Either we push towards a society where we all carry ID and it is used all of the time for various things (ie. like in California, where you are ID'd for your first drink in every bar, no matter how old you are (at least in my experience!)) or we do not. These self-imposed halfway houses create ludicrous paradoxes.

To whit, imagine the problems the police in the curfew town are going to have with all of those ambiguously aged youths? If a supermarket cannot tell the difference between a 17 year old and a 30 year old, how the hell can the police be expected to tell the difference between a 15 and a 16 year old. Or 17? Or 18? Or 21? How many innocent adults are going to be 'dispersed' by the police?

Maybe David Davies is right? Maybe there is an erosion of our civil liberties that is happening in this country? Maybe we are just letting it happen because it makes us feel safer.... until we are the ones that are fingered with being the danger and then we will have let it all go too far.

Remember the words of Pastor Niemöller ...

First they came for the Socialists, and I didn’t speak up,
because I wasn’t a Socialist.
Then they came for the Trade Unionists, and I didn’t speak up,
because I wasn’t a Trade Unionist.
Then they came for the Jews, and I didn’t speak up,
because I wasn't a Jew.
Then they came for me, and there was no one left
to speak up for me.


Oh my God...

I was quite looking forward to Bonekickers (BBC1, Tuesdays, 9pm) as I like my BBC drama series and this one looked like it could be up my street. Interesting topic, lots of characters, a little dash of Spooks and it was written by the folks that did Life On Mars. Good pedigree.

What a bag of unmitigated toss. And remember, I have the lowest of standards usually.
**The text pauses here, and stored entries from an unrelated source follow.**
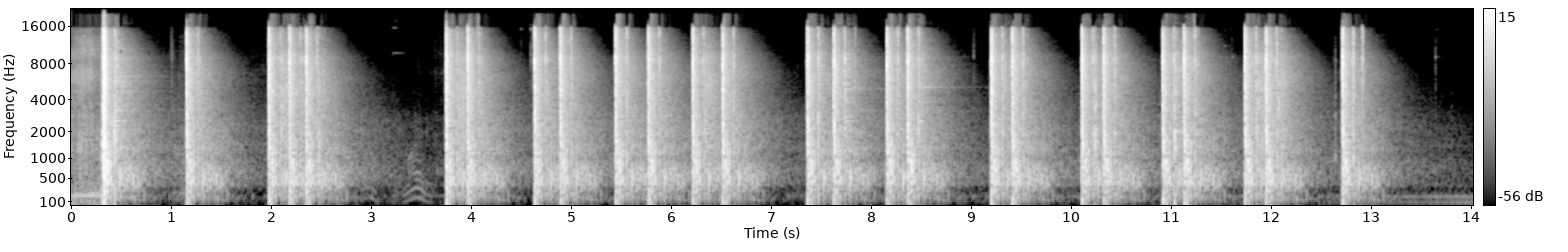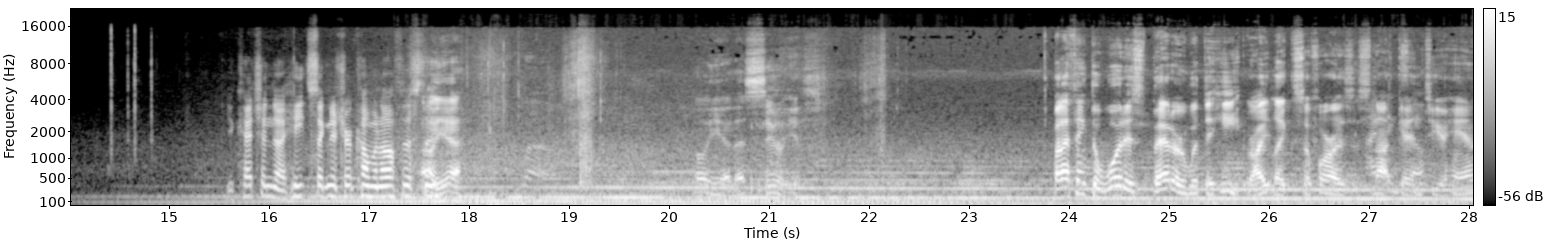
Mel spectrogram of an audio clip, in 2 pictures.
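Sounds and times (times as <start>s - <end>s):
rifle firing rapid shots: 0.3s - 3.0s, 3.7s - 13.3s.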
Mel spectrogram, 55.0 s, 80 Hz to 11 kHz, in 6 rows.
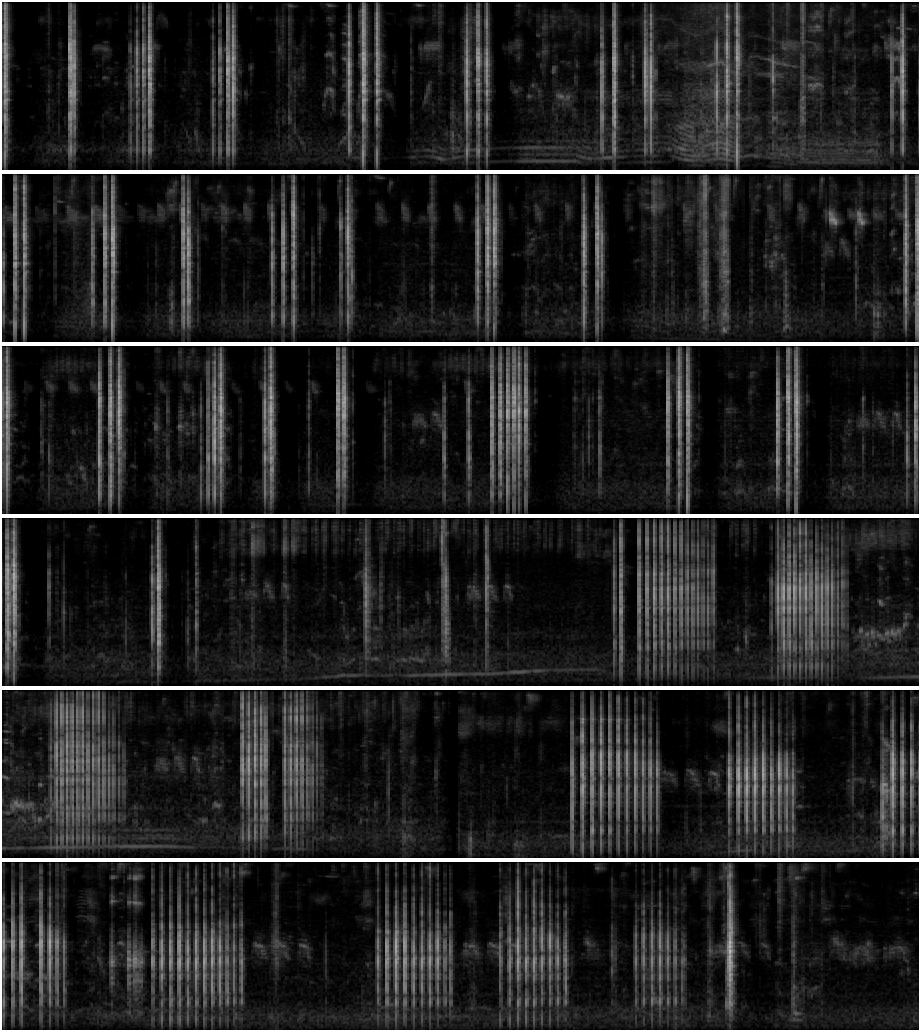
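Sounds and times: chisel tapping and cracking wood: 0:00.0 - 0:02.4, 0:03.4 - 0:03.8, 0:06.0 - 0:07.4, 0:08.9 - 0:11.2, 0:11.8 - 0:12.7, 0:13.9 - 0:14.2, 0:18.2 - 0:19.6, 0:23.0 - 0:24.3, 0:26.1 - 0:26.4, 0:27.4 - 0:28.2, 0:42.4 - 0:43.3.

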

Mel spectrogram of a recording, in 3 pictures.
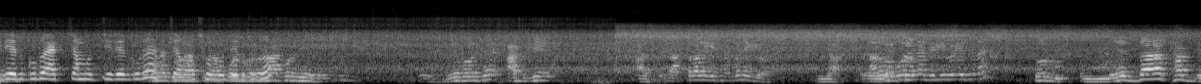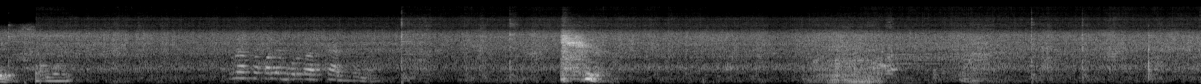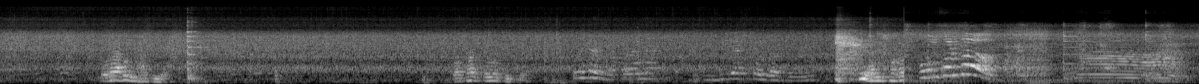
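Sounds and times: spice paste sizzling in oil: 0:00.0 - 0:36.0
metal spoon scraping pan: 0:16.0 - 0:17.6, 0:22.2 - 0:23.9, 0:33.4 - 0:36.0.

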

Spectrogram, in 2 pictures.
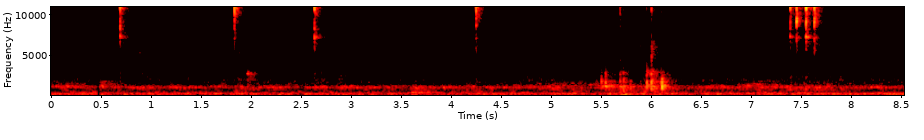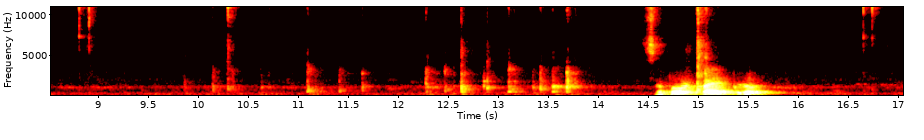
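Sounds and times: keyboard typing: 0:05.5 - 0:06.2, 0:07.4 - 0:07.8, 0:09.8 - 0:14.0, 0:16.6 - 0:17.0
mouse clicks: 0:07.4 - 0:07.8, 0:08.8 - 0:09.0, 0:09.8 - 0:13.9, 0:16.6 - 0:17.0.

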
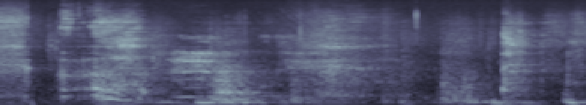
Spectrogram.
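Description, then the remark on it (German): A person makes strained, drawn-out groaning and grunting noises with heavy breathy exhalations, imitating the effortful sound of standing up, repeated over several seconds. “Also wenn ich aufstehe, mache ich meistens”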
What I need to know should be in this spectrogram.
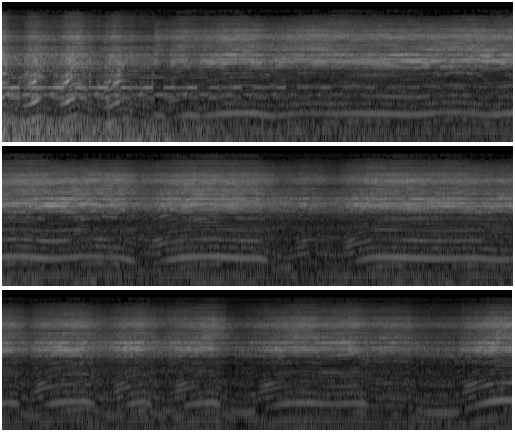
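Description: A snowmobile engine roars close by, revving up and down.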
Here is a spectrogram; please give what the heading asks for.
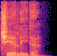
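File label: "cheerleader", British English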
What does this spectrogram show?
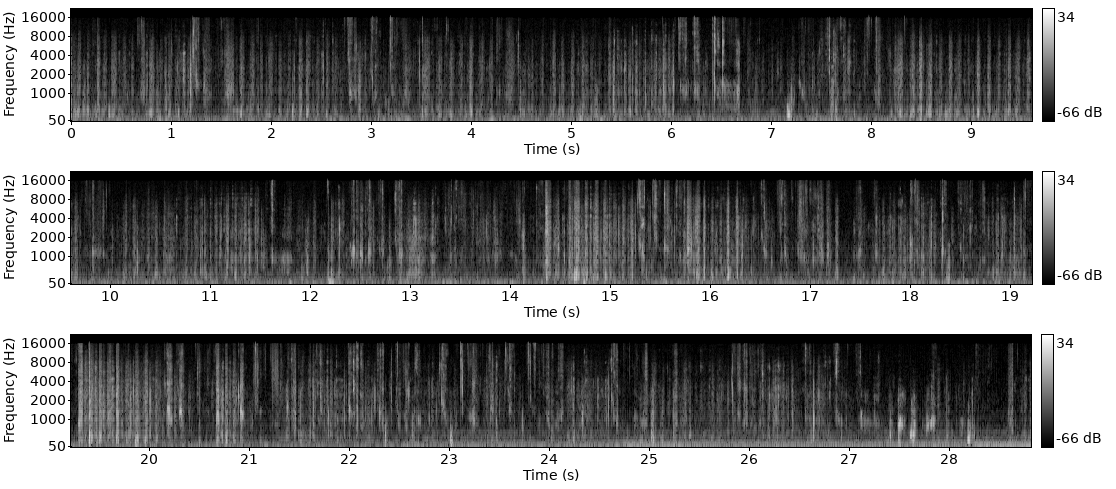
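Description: Close-miked chewing of soft chocolate cake and chocolate-glazed pastry: a dense, irregular run of quick wet mouth clicks and smacks as she bites and chews.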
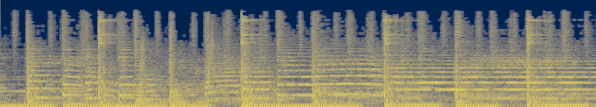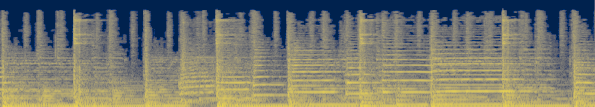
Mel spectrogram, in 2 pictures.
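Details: Brassy, swing-style band music with a steady beat and strong bass throughout, and no animal voice heard.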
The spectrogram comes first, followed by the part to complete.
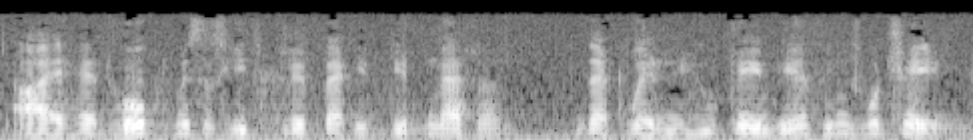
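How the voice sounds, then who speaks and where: A man's voice: fairly low pitch, big pitch swings, normal speed, a little mellow, slight background noise. An actor playing a kindly, blunt middle-aged country doctor, dryly witty and fatherly in 1940s radio acting, on a dull old radio broadcast. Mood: grave. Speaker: Doctor Kenneth.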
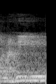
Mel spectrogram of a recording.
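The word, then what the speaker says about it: مانع: Ada syarat, ada rukun, ada mani'. Saya bacanya benar. Mani', mim alif nun ain. Sebuah pencegahan, bukan mani. Kalau mani bacanya maniun, sperma. Mani.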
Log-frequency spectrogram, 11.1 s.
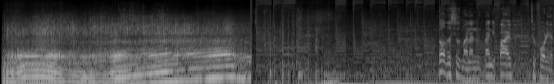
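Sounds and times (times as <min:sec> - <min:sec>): car engine revving: 0:00.1 - 0:08.8.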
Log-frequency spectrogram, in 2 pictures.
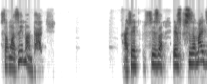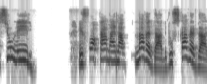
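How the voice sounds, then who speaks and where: A woman speaks at a moderate pace and a fairly high pitch, leaving long, frequent pauses. Her pitch swings very widely while her loudness stays very even. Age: 60s. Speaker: Candomblé/Umbanda priestess (mãe de santo). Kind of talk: documentary interview. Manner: halting, with frequent repetitions.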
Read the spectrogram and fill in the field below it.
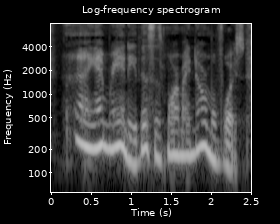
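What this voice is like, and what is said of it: Drops the low put-on voice. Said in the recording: “sort of doing a voice, my normal voice ... if I were to drop the sort of like my Randy Chardonnay voice, my normal voice is much more like this ... keep it this sort of like, this lower sort of ... extremely sexy voice I do”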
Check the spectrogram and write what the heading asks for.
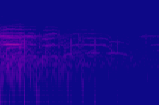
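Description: Faint gliding tones from a logo intro sting's sound effect fade out within about half a second, followed by near silence.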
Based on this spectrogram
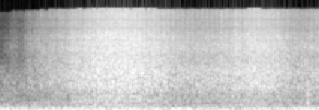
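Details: A captive male Indo-Chinese green peafowl rattles his train, rubbing his tail against the long train feathers: a dry, hissing rustle over a fast, low throbbing.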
Lets see if I can replay some of the highlights.

The lead character, a tough-ass female archeologist with some hidden family past, has absolutely zero empathy. Zero. She is just brutal and abrasive for the sake of it. I was desperately trying to place where I had seen the character before and then it struck me - its the Dead Ringers version of Fiona Bruce. Utterly unwatchable.

The plot - a housing project turns up a Knights Templar site which happens to maybe have a piece of the Cross of Christ, but the land just happens to be owned by a lunatic right wing Christian zealot trying to start a holy war against Muslims using ex-Eastenders actors with longswords - was almost (-almost-) watchable, as it didn't quite stray into Da Vinci Code territory. Throw in a woman with a splinter in her finger that can heal the dying and some hilarious vignettes to camera by said lunatic in the manner of V For Vendetta and it began to slide into silliness.

Then they discovered the dovecote with the massive vault containing all of the crosses brought from the Holy Land, under a church (no subsidence, obviously) and things just went from bad to worse. You have the lunatic sword wielding young men turn up in a classic stand off of 'drama!'. The zealot lunatic rappels down into the church like a Bond villain, with his obligatory sword. There is an argument, a scuffle and then the DEVOTED ARCHEOLOGIST sets the entire place on fire! We are then privy to some really bad blue screen work as the archeologist and the lunatic duel on the hanging ropes in the style of 'Hang Tough' from Gladiators. The bad guy falls and decides to off the plucky third year archeology student from Durham (typical Durham 'rah') and instead of screaming and begging for her life, she starts singing 'Jerusalem' at him!

Anyway, to cut a long story short, everyone good escapes, the lunatic and the guy from Eastenders burn to death, the underground chamber is left blazing away - probably undermining the entire area - and the archeologists go off down the pub. I shit you not. The death of two people isn't worth a blink for these neo-Indianas!

Next weeks is about slavery, the American presidency and has redcoats in it. I can hardly wait!

The BBC: Making the missable, missable